He worked in a wide range of other media: on stage plays and musicals, on documentary and fiction film, and on a variety of radio drama productions, including a highly praised version of Josef Skvorecky's novella,
The Bass Saxophone, which won a Sony Radio Award, and an adaptation of Malcolm Lowry's novel Under the Volcano, both for the BBC.
CopenhagenTalk

He was equally well-known as an author and educator, having written six books on jazz, jazz history, compositional technique and education. Interaction, Opening Up the Jazz Ensemble was published in 1995 to fulsome praise in the jazz press. The latest book the jazz composer, moving music off the paper, 2009, Northway Books, has also been highly praised.
For more information click on the titles.
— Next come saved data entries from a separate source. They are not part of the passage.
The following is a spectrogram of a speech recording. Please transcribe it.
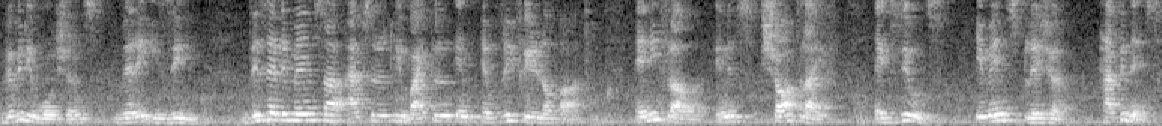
vivid emotions very easily. These elements are absolutely vital in every field of art. Any flower in its short life exudes immense pleasure, happiness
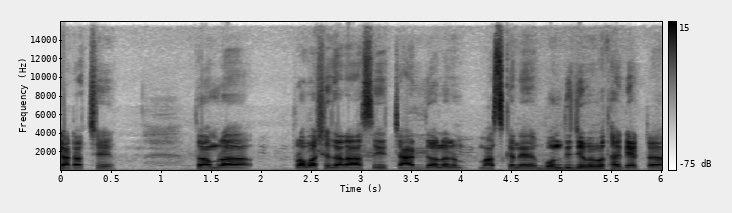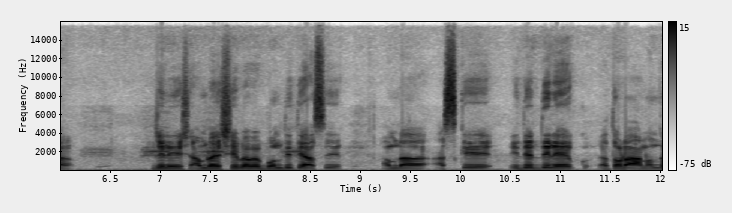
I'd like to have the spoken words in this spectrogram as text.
কাটাচ্ছে। তো আমরা প্রবাসে যারা আছি, চার দেওয়ালের মাঝখানে বন্দি যেভাবে থাকে একটা জিনিস, আমরা সেভাবে বন্দিতে আছি। আমরা আজকে ঈদের দিনে এতটা আনন্দ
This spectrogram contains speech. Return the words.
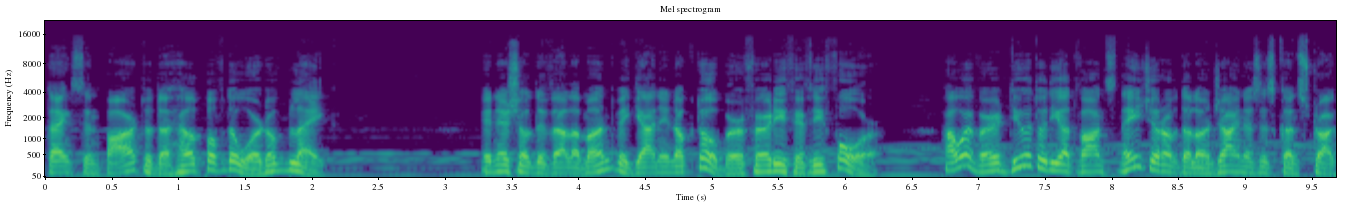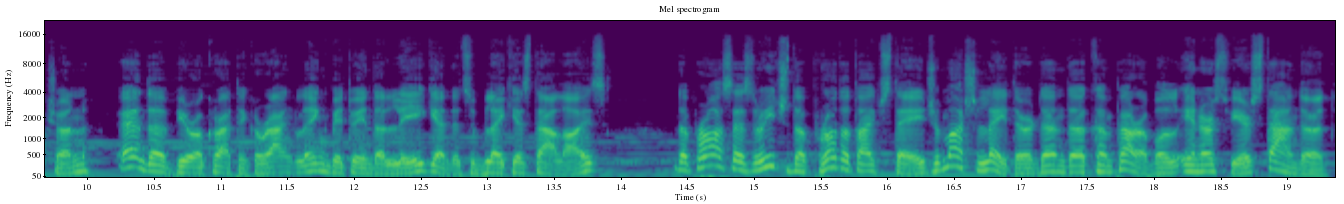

In the early 1980s, he developed the six-year jazz degree course at the
Sibelius Institute in Helsinki, Finland and in 1986 he launched the Royal Academy of Music’s jazz course. The first graduates were awarded their degrees in 1989, and he remained artistic director until resigning in 1999.
He also taught seminars, lectures and workshops throughout Europe, North America, Canada, Australia, New Zealand and the Far East.
For more information see
Concerts and Workshops.

In 1989, he was among the group of international jazz educators who formed the
International Association of Schools of Jazz. He was Secretary of the IASJ’s Daily Board for nine years, and in 1994 his Winston Churchill Fellowship report Jazz Education in America launched the IASJ journal, Jazz Changes, which he co-edited for seven years.

He was awarded the Order of the British Empire (OBE) by Queen Elizabeth II in 1987. He left his full-time post as artistic director of the jazz course at the Royal Academy in 1999 to concentrate on composition. After eight years living in Ronda, in the mountains of Andalucia, southern Spain, in 2008 he moved with his long-time partner, John Gill, to a small Aegean island, Skopelos, where he continued to compose, travelling from there to present concerts and workshops around the world, until his death of heart failure while on holiday in Crete on 9 September 2011. You can read the obituaries and appreciations at his alternate website,
jazzcontinuum, here.